It’s okay. You can still call the kids of Kids in the Hall, who are all hovering around the half-century mark, kids. With age comes immaturity. The beloved Canadian sketch troupe is back with a relatively linear miniseries, Death Comes to Town, stocked with an almost entirely new set of characters, all of whom are suspects in a grisly political murder. The suck-face mayor of Shuckton, Ontario—a sleepy little burg of 27,063 with slight undertones of Cicely, Alaska—has just led an unsuccessful campaign to attract the 2028 Olympics. No sooner has the town gotten the bad news that they won’t actually be hosting the games than the mayor turns up dead, found with his head crushed not between someone’s fingers, but inside his own mailbox. This being a town where it seems only the abortionist can enjoy steady work, just about everyone is potentially a suspect. (Well, the prime suspect is Death himself, whose paunch is exceeded in prominence only by his codpiece.)
But for the sake of clarity, Death Comes to Town mostly focuses on the freaks, geeks, and transsexuals played by Dave Foley, Kevin McDonald, Scott Thompson, Mark McKinney, and Bruce McCulloch (who conceived the series). Among the most prominent townspeople are McKinney’s inept anchor for the town’s breaking news station, one whose masthead promises “facts, opinions, tid-bits”; Thompson as the town coroner, who turns out to be much more emotionally close to the murder victim than anyone who doesn’t know Thompson always plays gay characters would ever suspect; Foley as the mayor’s newly widowed and very much alcoholic trophy wife coming to terms with her status as an ex-MILF; McDonald as a good-hearted but scatterbrained pizza delivery granny; and McCulloch as her best customer, a 600-pound fallen hockey star who now spends his days watching TV and controlling his environment with a series of pulleys, but who you just know is going to pull through and save the day in the end.
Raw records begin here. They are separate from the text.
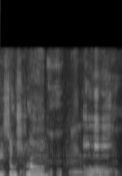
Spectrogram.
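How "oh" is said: ordinary delivery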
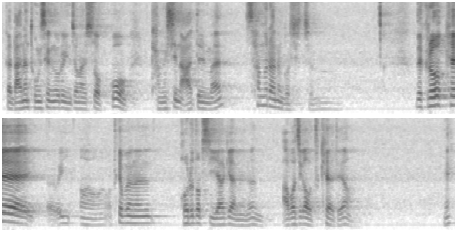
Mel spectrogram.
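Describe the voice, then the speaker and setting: A man, a pastor, preaching a sermon. He asks the congregation questions and answers them himself, and gently acts out a father's words to his son. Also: mid-range voice, normal speed, long reverb tail. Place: church sanctuary.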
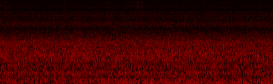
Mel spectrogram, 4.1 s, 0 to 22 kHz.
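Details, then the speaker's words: 2019 Lasko model 2018 12-inch table fan on medium; soft, even airy whoosh with faint low hum, no rattle, ticking or wobble; runs quiet and healthy. "Actually, it has a fast low on it, but what I like is that it's actually really quiet."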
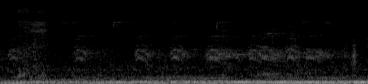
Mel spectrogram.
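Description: Harsh, raspy crow caws come in a quick uneven series over a heavy low rumble.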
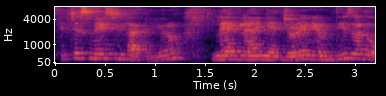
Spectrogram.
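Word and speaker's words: Ylang Ylang: a few drops of Lang Lang, which starts with Y, but Y is silent, so it's Lang Lang oil, essential oil.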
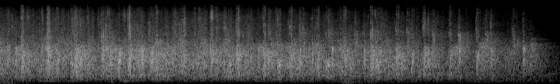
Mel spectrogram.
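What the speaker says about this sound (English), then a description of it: "Could we all give him a big round of applause?" Sustained applause from an audience at a community civic association's 25th anniversary gathering, dense and steady for several seconds before tapering slightly at the end.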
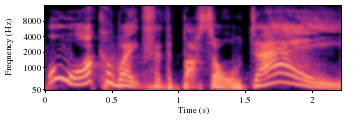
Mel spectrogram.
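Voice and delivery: silly put-on English accent, day drawn out. Retelling a bit the audience loved, the speaker does a silly English accent. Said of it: "we were doing English accents".

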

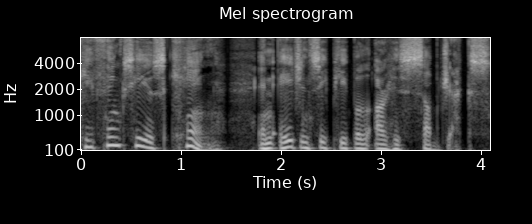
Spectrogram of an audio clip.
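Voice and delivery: put-on speaking with an English British accent. Quoting the account director on what the new client is like, in a British accent. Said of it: "in her British accent".

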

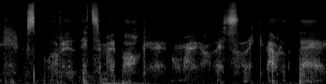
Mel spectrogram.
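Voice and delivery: mimicked mumbled whisper. Retelling what a friend whispered while getting ready to go home: retelling a friend's mumbled whisper. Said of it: "my friend whispers to me".

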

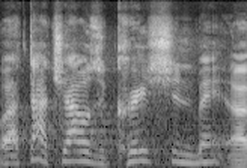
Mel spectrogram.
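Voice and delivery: high mock Southern accent. Speaker quoting a Facebook commenter about the new album, in a Southern accent. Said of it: "I just made that accent like it surely had to be somebody talking like that".

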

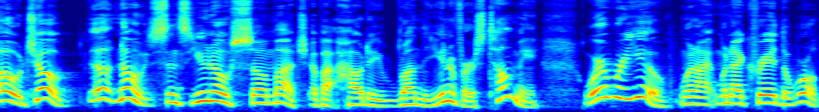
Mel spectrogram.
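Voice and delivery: high sarcastic sing-song. Retelling God's reply to Job's questions: sarcastic God voice. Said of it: "I love sarcasm".

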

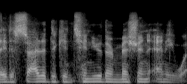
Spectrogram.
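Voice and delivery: ordinary delivery

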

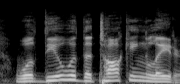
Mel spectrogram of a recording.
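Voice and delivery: plain

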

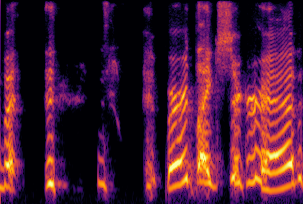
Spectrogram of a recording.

That is, if he doesn’t cross paths with a sexy French-Canadian whore in the interim. The Kids’s penchant for turning out grotesque portraits of North American mediocrity hasn’t waned since their early-‘90s salad days. If anything, their arrival into their midlife years has added an extra pathetic layer to the satire, as in the scene where McKinney’s dowdy anchor tries to perform a sultry striptease in a peanut-shell sports bar. No sooner has the coin gone in the jukebox slot than her intended beau has skipped off to the other side of the room to hit on a cute young thing, who slaps him and scoffs, “You’ve gotta be kidding me. I’m three-eights your age.” Unfortunately, their capacity for contempt is not matched by their once peerless gift for caricature. And as much as I’d like to give them credit for not simply trotting out older, needier versions of the Chicken Lady, the Headcrusher, Buddy Cole, and Cathy and Kathy, none of their new characters seem worthy of transcending their mundane milieu.